Carlene Hill Byron writes at the intersection of mental health, faith and disability. Her book Not Quite Fine: Mental Health, Faith, and Showing Up for One Another (Herald Press, Oct. 2021) looks at how the ordinary work of God’s people supports mental health by helping people find meaning, belonging, purpose, value and hope in our lives.
As a writer and marketer with “lived experience” of mental health challenges, Carlene Byron holds strong opinions about the language we use to describe mental health and mental illness:
- Medications and therapy are not products to be consumed. Therefore, people with mental illness diagnoses are patients of psychiatrists, just as they are patients of GPs and OB/Gyns.
- If half the population experiences mental health problems in our lifetime, then mental health problems are normal, not exceptional. More likely situational than genetic. More nearly what our grandparents called “suffering” and “difficulty.” Even sometimes “peculiarity.” A mental health problem is not necessarily a mental illness best treated with medicines. Friends, hugs, and distractions can go a long way in caring for mental health problems. Also meaning, belonging, purpose, value, and hope. (See #notquitefinebook for details!)
- The word stigma connotes a group who belong outside the community of the acceptable. Patients of psychiatrists (as well as those who need, but are not currently receiving care) do not belong outside the community of the acceptable. Therefore the word stigma does not correctly describe their treatment by our culture.

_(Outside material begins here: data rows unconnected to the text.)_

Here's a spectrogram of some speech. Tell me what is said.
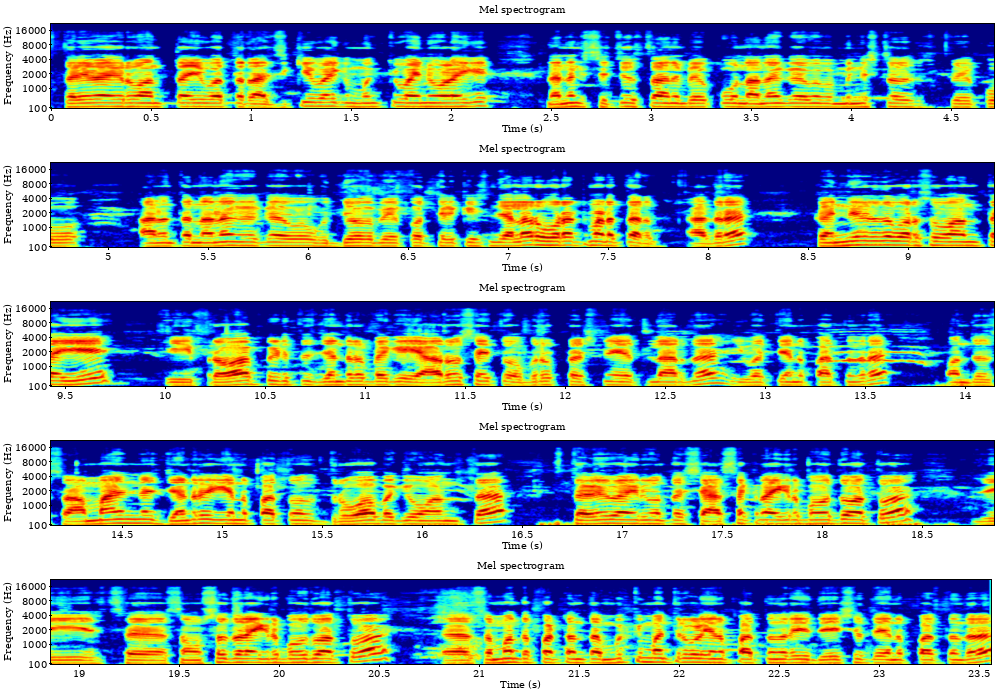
ಸ್ಥಳೀಯವಾಗಿರುವಂಥ ಇವತ್ತು ರಾಜಕೀಯವಾಗಿ ಮುಖ್ಯವಾಹಿನಿ ಒಳಗೆ ನನಗೆ ಸಚಿವ ಸ್ಥಾನ ಬೇಕು, ನನಗೆ ಮಿನಿಸ್ಟರ್ ಬೇಕು, ಆನಂತರ ನನಗೆ ಉದ್ಯೋಗ ಬೇಕು ಅಂತ ಎಲ್ಲರೂ ಹೋರಾಟ ಮಾಡ್ತಾರೆ. ಆದ್ರೆ ಕಣ್ಣೀರದ ವರ್ಷವಂತ ಈ ಪ್ರವಾಹ ಪೀಡಿತ ಜನರ ಬಗ್ಗೆ ಯಾರೂ ಸಹಿತ ಒಬ್ಬರು ಪ್ರಶ್ನೆ ಎತ್ತಲಾರ್ದ. ಇವತ್ತೇನಪ್ಪ ಅಂತಂದ್ರೆ ಒಂದು ಸಾಮಾನ್ಯ ಜನರಿಗೆ ಏನಪ್ಪ ಅಂತಂದ್ರೆ ಧ್ರುವ ಬಗೆಯುವಂಥ ಸ್ಥಳೀಯವಾಗಿರುವಂಥ ಶಾಸಕರಾಗಿರ್ಬೋದು ಅಥವಾ ಈ ಸಂಸದರಾಗಿರ್ಬೋದು ಅಥವಾ ಸಂಬಂಧಪಟ್ಟಂಥ ಮುಖ್ಯಮಂತ್ರಿಗಳು ಏನಪ್ಪ ಅಂತಂದ್ರೆ ಈ ದೇಶದ ಏನಪ್ಪ ಅಂತಂದ್ರೆ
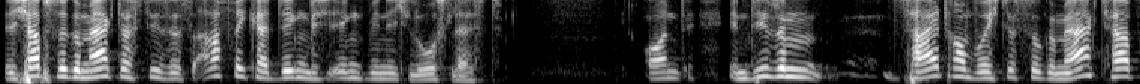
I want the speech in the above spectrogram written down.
ich habe so gemerkt, dass dieses Afrika-Ding mich irgendwie nicht loslässt. Und in diesem Zeitraum, wo ich das so gemerkt habe,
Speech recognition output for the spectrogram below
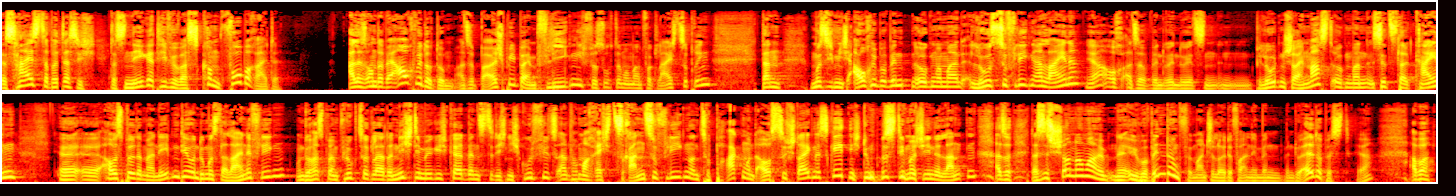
Das heißt aber, dass ich das Negative, was kommt, vorbereite. Alles andere wäre auch wieder dumm. Also Beispiel beim Fliegen, ich versuche da mal einen Vergleich zu bringen, dann muss ich mich auch überwinden, irgendwann mal loszufliegen alleine. Ja, auch also wenn, wenn du jetzt einen, einen Pilotenschein machst, irgendwann sitzt halt kein äh, äh, Ausbilder mehr neben dir und du musst alleine fliegen. Und du hast beim Flugzeug leider nicht die Möglichkeit, wenn du dich nicht gut fühlst, einfach mal rechts ran zu fliegen und zu parken und auszusteigen. Das geht nicht. Du musst die Maschine landen. Also das ist schon nochmal eine Überwindung für manche Leute, vor allem wenn, wenn du älter bist. Ja, aber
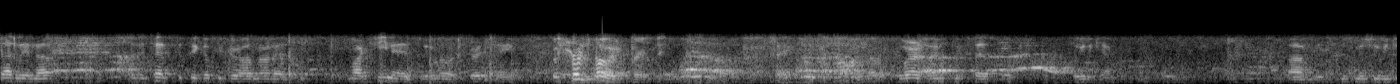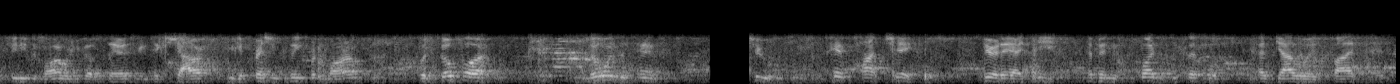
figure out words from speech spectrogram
sadly enough, his attempts to pick up the girl known as Martinez, we don't know her first name. We don't know her first name. We're unsuccessful. Look at the camera. Um, this, this mission will be continued tomorrow. We're going to go upstairs. We're going to take a shower. We get fresh and clean for tomorrow. But so far, no one's attempts to pimp hot chicks here at AIT have been quite as successful as Galloway's five head.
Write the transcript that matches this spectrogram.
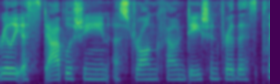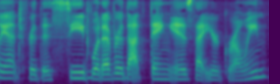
really establishing a strong foundation for this plant, for this seed, whatever that thing is that you're growing,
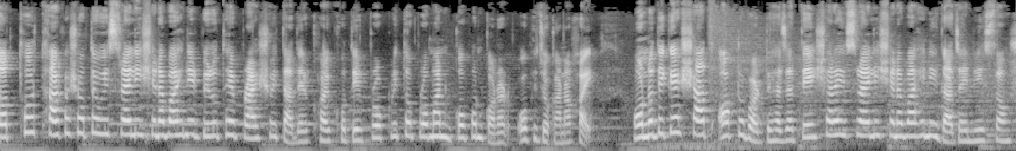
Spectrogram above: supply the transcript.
তথ্য থাকা সত্ত্বেও ইসরায়েলি সেনাবাহিনীর বিরুদ্ধে প্রায়শই তাদের ক্ষয়ক্ষতির প্রকৃত প্রমাণ গোপন করার অভিযোগ আনা হয়। অন্যদিকে, সাত অক্টোবর দুই সালে ইসরায়েলি সেনাবাহিনী গাজায় নৃশংস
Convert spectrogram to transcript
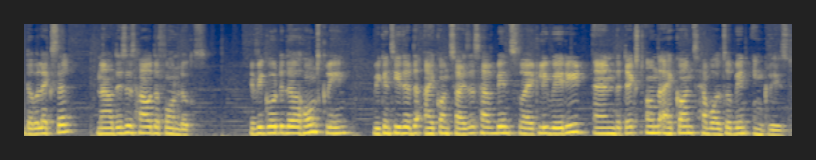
double XL. Now this is how the phone looks. If we go to the home screen, we can see that the icon sizes have been slightly varied and the text on the icons have also been increased.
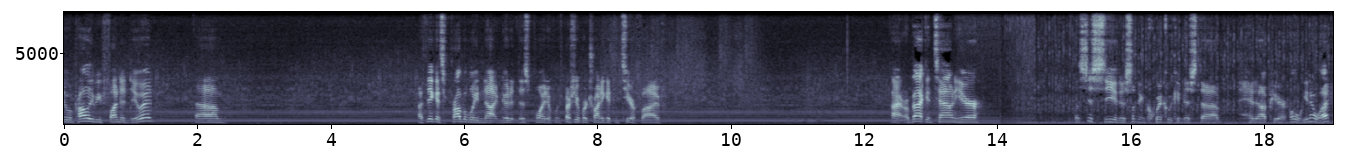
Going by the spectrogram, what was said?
It would probably be fun to do it. Um, I think it's probably not good at this point, especially if we're trying to get to Tier 5. Alright, we're back in town here. Let's just see if there's something quick we can just uh, head up here. Oh, you know what?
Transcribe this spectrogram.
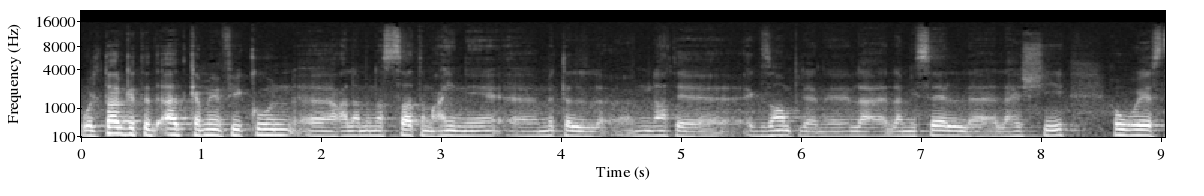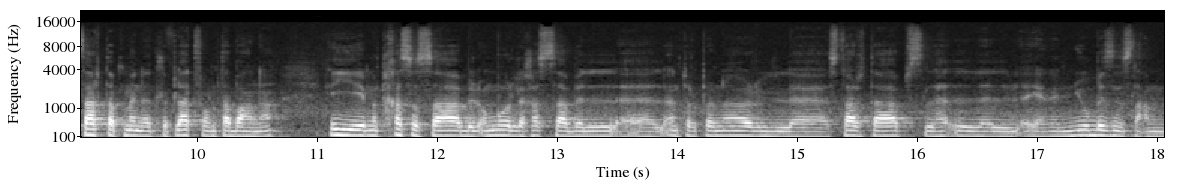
وال targeted ad كمان في يكون آه، على منصات معينة آه، مثل نعطي example يعني لمثال لهالشيء هو ستارت اب منت ال platform تبعنا. هي متخصصة بالأمور اللي خاصة بال entrepreneur ال startups يعني ال new business اللي عم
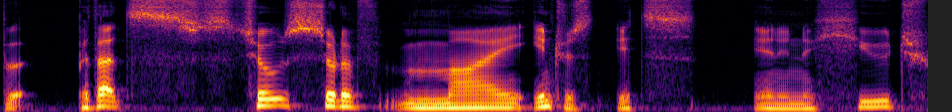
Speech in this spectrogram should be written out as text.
but but that shows sort of my interest. It's in, in a huge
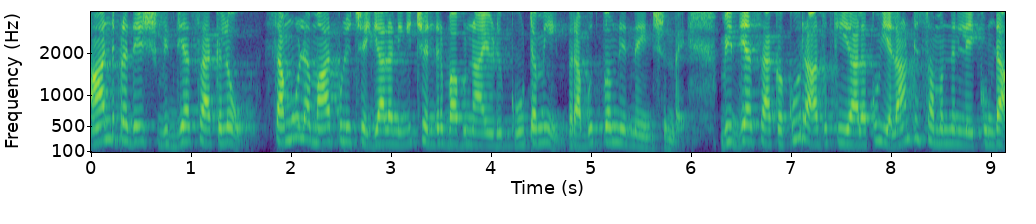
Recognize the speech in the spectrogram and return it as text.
ఆంధ్రప్రదేశ్ విద్యాశాఖలో సమూల మార్పులు చేయాలని చంద్రబాబు నాయుడు కూటమి ప్రభుత్వం నిర్ణయించింది. విద్యాశాఖకు రాజకీయాలకు ఎలాంటి సంబంధం లేకుండా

- On the other hand, the word discrimination connotes the unjust and different treatment of a group for no reason. When an OMB disability reporting form intended for post-hiring use appears in job application packets, this is a sign of discrimination. Stigma is a weasel word. Let’s call it discrimination. You can fight a behavior. Even in court, should it come to that.